If a designated beneficiary notice is in force, the designated beneficiary is considered to be an owner of any land held on behalf of the trust. If that land includes land that is occupied by the beneficiary as his or her principal place of residence, that land may be eligible to receive an exemption from land tax if:
- the land constitutes the designated beneficiary’s principal place of residence; and
- the land would, if it were owned by a natural person, be wholly or partially exempted from land tax on the basis that it is the designated beneficiary’s principal place of residence.

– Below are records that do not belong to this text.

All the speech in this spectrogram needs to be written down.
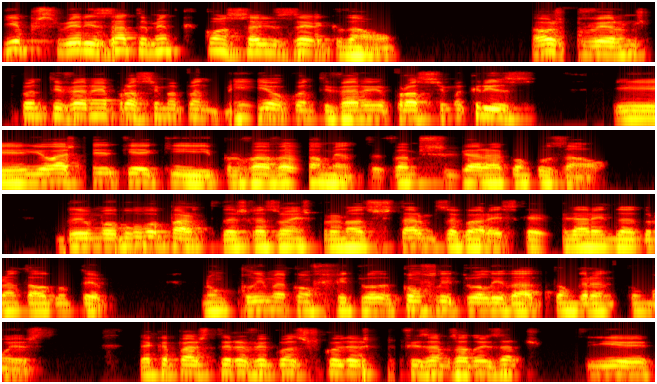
e a perceber exatamente que conselhos é que dão aos governos quando tiverem a próxima pandemia ou quando tiverem a próxima crise. E eu acho que, que aqui, provavelmente, vamos chegar à conclusão de uma boa parte das razões para nós estarmos agora, e se calhar ainda durante algum tempo, num clima de conflitualidade tão grande como este, é capaz de ter a ver com as escolhas que fizemos há dois anos. E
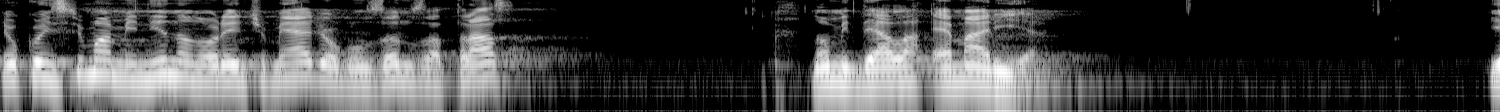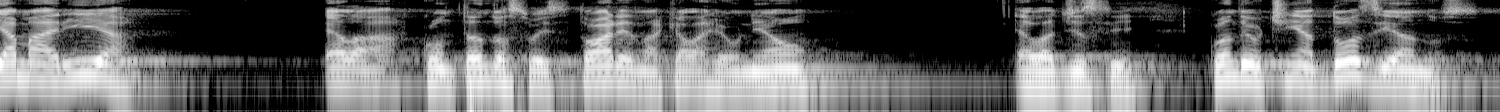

If those conditions are met, the land that is occupied by the designated beneficiary as his or her principal place of residence would be exempt from land tax and will not be included in the assessment of land tax for the trustee or the beneficiary.
However, once a notice is withdrawn, the designated beneficiary will no longer be considered an owner of the land held on behalf of the trust, and the land will no longer be eligible to receive a principal place of residence exemption on this basis that it is the designated beneficiary’s principal place of residence. Land tax will then be assessed against the land, using the trust rates of land tax.
- a trustee of a discretionary trust held land as at midnight 16 October 2019 but does not nominate a designated beneficiary by 31 December 2021; or
- land becomes subject to a discretionary trust from 17 October 2019 onwards;,
- only a trustee who is also a natural person and living upon the land as their principal place of residence will be eligible to claim a principal place of residence exemption.
Assessment of pre-existing trust land held by discretionary trusts with a designated beneficiary
A discretionary trust with pre-existing trust land and a designated beneficiary notice in force will be assessed in 2 stages.
See the Guide to Legislation - Land Tax: Joint Owners for instances where land is jointly owned by multiple owners, with there being an assessment stage at the joint ownership level prior to the 2 stages discussed further below.
To avoid double taxation, any land tax assessed against the trustee in respect of pre-existing trust land is to be deducted from the land tax assessed against the designated beneficiary. The deduction is applied to the total land tax assessed for the designated beneficiary and not just to the land tax assessed for the land subject to the trust.
The deduction will never reduce the amount of land tax assessed against the designated beneficiary below zero.
If, after the trust deduction, a designated beneficiary is not liable for land tax, they will not receive a notice of assessment.
A designated beneficiary can find their deduction on their notice of assessment.
Land acquired from 17 October 2019 onwards (subsequent trust land)
Land acquired by a trustee of a discretionary trust from 17 October 2019 onwards will be taxed at the trust rates of land tax.
This applies even if the trustee has designated a beneficiary for pre-existing trust land.
Pre-existing trust land (land subject to a trust as at midnight on 16 October 2019) that is subsequently subdivided or amalgamated.
Land subject to a trust as at midnight on 16 October 2019, that is subsequently subdivided or amalgamated will continue to be considered pre-existing trust land.
Land tax on both pre-existing trust land and subsequent trust land
For discretionary trusts that own both pre-existing trust land and subsequent trust land, without a designated beneficiary in place, land tax is calculated using the trust rates of land tax on the total value of the land held on behalf of the trust.
For discretionary trusts that own both pre-existing trust land and subsequent trust land, with a designated beneficiary nomination in place, land tax is calculated by using the following formula that proportionally applies the general rates of land tax to pre-existing trust land, and the trust rates of land tax to subsequent trust land:
L = [(R1 * T) * (A / T)] + [(R2 * T) * (B / T)]
L = Land tax assessed
R1 = General land tax rates
R2 = Trust land tax rates
T = Total taxable value of all land subject to the trust
A = Total taxable value of all pre-trust land
B = Total taxable value of all post-trust land.